    • adjkp25 profile image
      Author

      David 5 years ago from Northern California

      NMLady - Sorry to hear about those little buggers messing with your veggies. We haven't been affected by these kind of bugs here in California and, based on your description, I'm glad we haven't. Thanks for sharing your story.

    • adjkp25 profile image
      Author

      David 5 years ago from Northern California

      Peggy W - Fortunately we have an acre of land to play with so space doesn't affect us to much but our last house was a little bit space challenged. Thanks for voting and sharing.

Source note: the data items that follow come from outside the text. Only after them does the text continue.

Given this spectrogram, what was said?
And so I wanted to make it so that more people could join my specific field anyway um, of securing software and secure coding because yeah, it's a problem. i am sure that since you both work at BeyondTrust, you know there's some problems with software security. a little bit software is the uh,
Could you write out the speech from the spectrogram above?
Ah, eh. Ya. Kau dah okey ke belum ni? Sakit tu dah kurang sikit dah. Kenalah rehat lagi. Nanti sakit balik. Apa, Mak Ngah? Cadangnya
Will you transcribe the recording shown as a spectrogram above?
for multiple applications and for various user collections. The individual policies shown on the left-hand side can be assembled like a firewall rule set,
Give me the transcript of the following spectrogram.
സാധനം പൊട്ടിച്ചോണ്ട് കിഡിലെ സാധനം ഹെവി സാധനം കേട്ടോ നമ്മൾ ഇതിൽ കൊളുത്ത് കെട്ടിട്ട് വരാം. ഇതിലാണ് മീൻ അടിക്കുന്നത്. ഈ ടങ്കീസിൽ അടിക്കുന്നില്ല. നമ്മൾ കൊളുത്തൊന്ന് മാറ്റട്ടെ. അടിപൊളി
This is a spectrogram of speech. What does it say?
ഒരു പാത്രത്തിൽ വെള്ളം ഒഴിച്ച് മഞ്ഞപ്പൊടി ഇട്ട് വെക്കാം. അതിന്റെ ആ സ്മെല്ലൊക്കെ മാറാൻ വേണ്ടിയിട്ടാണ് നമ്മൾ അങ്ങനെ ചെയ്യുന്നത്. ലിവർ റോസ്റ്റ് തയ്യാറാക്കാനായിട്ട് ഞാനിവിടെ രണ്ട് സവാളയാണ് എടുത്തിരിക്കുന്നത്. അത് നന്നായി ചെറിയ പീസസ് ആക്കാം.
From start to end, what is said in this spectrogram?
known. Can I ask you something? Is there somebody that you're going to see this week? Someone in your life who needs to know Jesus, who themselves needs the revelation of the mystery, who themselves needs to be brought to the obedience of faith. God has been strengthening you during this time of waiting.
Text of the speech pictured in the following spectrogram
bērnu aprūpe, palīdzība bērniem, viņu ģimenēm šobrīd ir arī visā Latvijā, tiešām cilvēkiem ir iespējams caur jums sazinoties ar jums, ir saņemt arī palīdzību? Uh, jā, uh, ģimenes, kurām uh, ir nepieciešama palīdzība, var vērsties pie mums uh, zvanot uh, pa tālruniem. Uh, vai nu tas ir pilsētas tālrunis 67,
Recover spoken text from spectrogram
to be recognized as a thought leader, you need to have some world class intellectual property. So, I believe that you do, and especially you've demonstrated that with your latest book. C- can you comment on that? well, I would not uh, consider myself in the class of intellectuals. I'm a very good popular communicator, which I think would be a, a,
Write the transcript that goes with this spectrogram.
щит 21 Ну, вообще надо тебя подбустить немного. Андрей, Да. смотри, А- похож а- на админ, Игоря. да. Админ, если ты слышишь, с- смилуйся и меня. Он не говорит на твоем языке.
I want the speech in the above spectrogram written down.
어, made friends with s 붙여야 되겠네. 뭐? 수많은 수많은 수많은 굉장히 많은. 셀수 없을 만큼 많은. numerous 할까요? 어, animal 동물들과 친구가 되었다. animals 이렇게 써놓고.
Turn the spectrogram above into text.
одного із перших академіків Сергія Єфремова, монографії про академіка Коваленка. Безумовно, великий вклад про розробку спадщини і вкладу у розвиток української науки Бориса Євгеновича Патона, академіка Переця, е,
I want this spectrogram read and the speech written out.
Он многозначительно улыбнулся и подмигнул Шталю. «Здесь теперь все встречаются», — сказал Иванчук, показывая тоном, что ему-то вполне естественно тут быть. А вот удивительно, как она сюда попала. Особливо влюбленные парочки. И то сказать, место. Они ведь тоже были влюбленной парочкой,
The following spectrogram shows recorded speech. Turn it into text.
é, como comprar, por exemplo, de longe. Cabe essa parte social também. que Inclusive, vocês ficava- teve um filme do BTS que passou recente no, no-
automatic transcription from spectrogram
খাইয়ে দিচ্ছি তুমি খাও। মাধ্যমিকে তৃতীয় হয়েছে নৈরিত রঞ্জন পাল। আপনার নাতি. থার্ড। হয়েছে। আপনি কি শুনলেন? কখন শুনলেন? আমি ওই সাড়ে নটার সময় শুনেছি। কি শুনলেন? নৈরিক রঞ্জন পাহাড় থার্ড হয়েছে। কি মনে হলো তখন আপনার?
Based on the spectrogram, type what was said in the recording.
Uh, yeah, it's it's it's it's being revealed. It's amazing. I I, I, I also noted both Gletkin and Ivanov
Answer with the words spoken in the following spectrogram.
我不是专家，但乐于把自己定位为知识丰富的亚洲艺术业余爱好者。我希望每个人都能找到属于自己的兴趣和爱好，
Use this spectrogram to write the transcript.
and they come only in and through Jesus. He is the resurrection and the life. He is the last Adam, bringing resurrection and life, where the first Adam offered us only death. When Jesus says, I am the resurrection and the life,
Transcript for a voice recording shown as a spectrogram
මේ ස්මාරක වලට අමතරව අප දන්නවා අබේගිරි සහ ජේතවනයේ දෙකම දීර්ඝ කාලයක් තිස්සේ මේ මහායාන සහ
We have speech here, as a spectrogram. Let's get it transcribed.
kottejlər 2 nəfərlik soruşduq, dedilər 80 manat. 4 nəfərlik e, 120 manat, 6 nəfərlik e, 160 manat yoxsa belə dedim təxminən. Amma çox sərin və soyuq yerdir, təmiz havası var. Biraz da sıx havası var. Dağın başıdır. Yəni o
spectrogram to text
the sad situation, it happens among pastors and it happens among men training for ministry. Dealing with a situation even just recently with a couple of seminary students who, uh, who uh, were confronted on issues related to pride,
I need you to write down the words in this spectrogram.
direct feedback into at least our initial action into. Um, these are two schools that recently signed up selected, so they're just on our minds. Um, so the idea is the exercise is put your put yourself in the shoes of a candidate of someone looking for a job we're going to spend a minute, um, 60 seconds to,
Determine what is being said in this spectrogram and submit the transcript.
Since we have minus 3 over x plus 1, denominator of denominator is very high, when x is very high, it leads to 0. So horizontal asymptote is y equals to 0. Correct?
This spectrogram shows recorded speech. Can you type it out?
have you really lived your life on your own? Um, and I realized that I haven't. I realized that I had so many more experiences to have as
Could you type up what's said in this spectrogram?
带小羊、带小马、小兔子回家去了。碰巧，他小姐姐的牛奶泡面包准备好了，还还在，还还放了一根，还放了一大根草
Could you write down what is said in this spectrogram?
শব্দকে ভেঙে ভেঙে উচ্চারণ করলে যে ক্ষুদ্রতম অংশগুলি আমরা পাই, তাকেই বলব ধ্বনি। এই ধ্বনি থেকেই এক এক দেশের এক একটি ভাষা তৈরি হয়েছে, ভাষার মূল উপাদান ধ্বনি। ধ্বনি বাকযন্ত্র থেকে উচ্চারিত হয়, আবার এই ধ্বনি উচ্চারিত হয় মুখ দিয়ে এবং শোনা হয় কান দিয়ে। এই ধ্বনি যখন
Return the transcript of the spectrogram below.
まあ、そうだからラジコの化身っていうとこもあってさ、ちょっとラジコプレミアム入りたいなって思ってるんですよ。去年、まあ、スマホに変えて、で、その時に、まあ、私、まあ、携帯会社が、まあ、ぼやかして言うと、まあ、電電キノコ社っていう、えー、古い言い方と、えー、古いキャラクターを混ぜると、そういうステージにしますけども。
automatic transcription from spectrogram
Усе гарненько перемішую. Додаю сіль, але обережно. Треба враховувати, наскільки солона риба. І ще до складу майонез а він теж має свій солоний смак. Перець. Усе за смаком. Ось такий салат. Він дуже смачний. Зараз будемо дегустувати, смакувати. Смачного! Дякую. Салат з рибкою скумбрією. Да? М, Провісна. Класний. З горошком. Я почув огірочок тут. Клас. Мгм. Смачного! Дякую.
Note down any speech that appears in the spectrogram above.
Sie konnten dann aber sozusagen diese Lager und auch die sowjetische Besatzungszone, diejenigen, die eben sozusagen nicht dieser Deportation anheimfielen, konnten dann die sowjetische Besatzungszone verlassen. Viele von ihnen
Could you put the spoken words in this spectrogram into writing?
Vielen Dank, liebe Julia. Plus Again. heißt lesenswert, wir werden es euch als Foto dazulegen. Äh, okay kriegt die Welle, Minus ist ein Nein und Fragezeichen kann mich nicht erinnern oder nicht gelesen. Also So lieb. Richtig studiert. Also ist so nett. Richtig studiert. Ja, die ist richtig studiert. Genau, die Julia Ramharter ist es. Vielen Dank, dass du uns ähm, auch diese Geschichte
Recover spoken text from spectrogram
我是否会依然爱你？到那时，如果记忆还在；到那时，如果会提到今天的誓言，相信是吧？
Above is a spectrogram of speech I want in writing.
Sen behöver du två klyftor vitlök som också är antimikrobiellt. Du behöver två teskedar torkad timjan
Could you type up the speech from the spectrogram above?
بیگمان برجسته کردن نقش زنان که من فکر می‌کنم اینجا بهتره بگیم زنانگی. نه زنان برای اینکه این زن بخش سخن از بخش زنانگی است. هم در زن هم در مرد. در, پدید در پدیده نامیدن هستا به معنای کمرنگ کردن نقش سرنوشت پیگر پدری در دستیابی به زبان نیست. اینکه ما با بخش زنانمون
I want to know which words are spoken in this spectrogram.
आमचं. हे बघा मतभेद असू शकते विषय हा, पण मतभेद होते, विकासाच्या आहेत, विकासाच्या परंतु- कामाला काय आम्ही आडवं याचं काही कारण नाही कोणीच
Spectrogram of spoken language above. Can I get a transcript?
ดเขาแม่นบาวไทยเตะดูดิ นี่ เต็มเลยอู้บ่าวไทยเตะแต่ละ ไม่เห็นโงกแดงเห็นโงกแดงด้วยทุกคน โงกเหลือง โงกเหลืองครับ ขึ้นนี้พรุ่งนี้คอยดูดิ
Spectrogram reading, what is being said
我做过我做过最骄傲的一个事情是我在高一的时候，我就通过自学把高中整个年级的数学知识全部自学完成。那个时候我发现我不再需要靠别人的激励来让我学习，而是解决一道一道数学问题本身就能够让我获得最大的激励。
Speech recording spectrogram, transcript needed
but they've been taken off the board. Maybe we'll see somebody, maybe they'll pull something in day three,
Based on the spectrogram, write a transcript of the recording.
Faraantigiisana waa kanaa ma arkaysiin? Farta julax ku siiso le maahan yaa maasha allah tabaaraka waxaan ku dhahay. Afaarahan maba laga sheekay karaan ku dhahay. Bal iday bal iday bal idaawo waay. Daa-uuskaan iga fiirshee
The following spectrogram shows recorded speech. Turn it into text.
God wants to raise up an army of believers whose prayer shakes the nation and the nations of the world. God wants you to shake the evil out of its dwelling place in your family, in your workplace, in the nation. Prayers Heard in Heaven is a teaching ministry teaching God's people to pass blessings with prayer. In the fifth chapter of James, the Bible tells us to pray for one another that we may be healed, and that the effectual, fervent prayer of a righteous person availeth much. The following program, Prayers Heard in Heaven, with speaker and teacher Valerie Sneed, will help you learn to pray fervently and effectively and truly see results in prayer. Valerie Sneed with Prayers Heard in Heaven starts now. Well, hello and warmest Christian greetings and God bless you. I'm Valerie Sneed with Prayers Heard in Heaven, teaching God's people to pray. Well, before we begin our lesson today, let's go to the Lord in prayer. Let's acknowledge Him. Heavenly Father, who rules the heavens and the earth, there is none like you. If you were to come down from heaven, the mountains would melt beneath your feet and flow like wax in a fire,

    • adjkp25 profile image
      Author

      David 5 years ago from Northern California

      billybuc - We try to stay as organic as possible. It might not be as easy but we certainly feel the extra sweat is worth it in the long run.

    • teaches12345 profile image

      Dianna Mendez 5 years ago

      I wish I could have a garden to that I could grow squash and zucchini. I have a recipe for zucchini bread that is so wonderful, if I had some right outside my door I could make it more often. Love your advice and detailed information.

    • Nettlemere profile image

      Nettlemere 5 years ago from Burnley, Lancashire, UK

      I'm intrigued by your hybrid squashes, it must be quite exciting to see what new combinations tasted like.

    • everythingdazzles profile image

      Janelle 5 years ago from Houston

      Any veggie is good in my book!

    • profile image

      summerberrie 5 years ago

      I love squash. It would be interesting to taste one of those accidental hybrids. You have given me a healthy dose of motivations and enough information to grow my own squash. Thanks. Voted up and useful!

    • sgbrown profile image

      Sheila Brown 5 years ago from Southern Oklahoma

      We have not found anything that will "organically" keep the "squash bugs away. I hate using the chemicals, but do on my squash plants, or NO squash! If anyone can tell me how to kill or keep away the squash bugs organically, I would love it! Great hub, wonderful information. Voted up and more! :)

    • NMLady profile image

      NMLady 5 years ago from New Mexico & Arizona

      The big old hard shell bugs that I had on my squash just laughed in the face of the lady bugs AND diatomaceous earth. So, I lost the WHOLE crop. The diatomaceous earth had NEVER failed me before....it even makes every type of ant go away!!! However, Mexican squash is super cheap where I live....... heck, they practically give it away.

      Nicely written article!

    • Peggy W profile image

      Peggy Woods 5 years ago from Houston, Texas

      I loved the huge garden we had in Wisconsin and we did it organically with great results. I have a tiny amount of garden space in our Houston yard now and cannot grow zucchini for two reasons. One...the space and two...too much shade. In the small space with enough sunlight that we have, I would rather grow my herbs and a few tomato plants, eggplants, peppers and more upright growing things. Too bad because we love zucchini! And yes...it DOES become prolific giving a bountiful harvest. Sharing this hub + voting up and useful.

    • billybuc profile image

      Bill Holland 5 years ago from Olympia, WA

      Anybody who writes about organic farmer gets my vote....and we use ladybugs each and every year in our organic garden. Good job!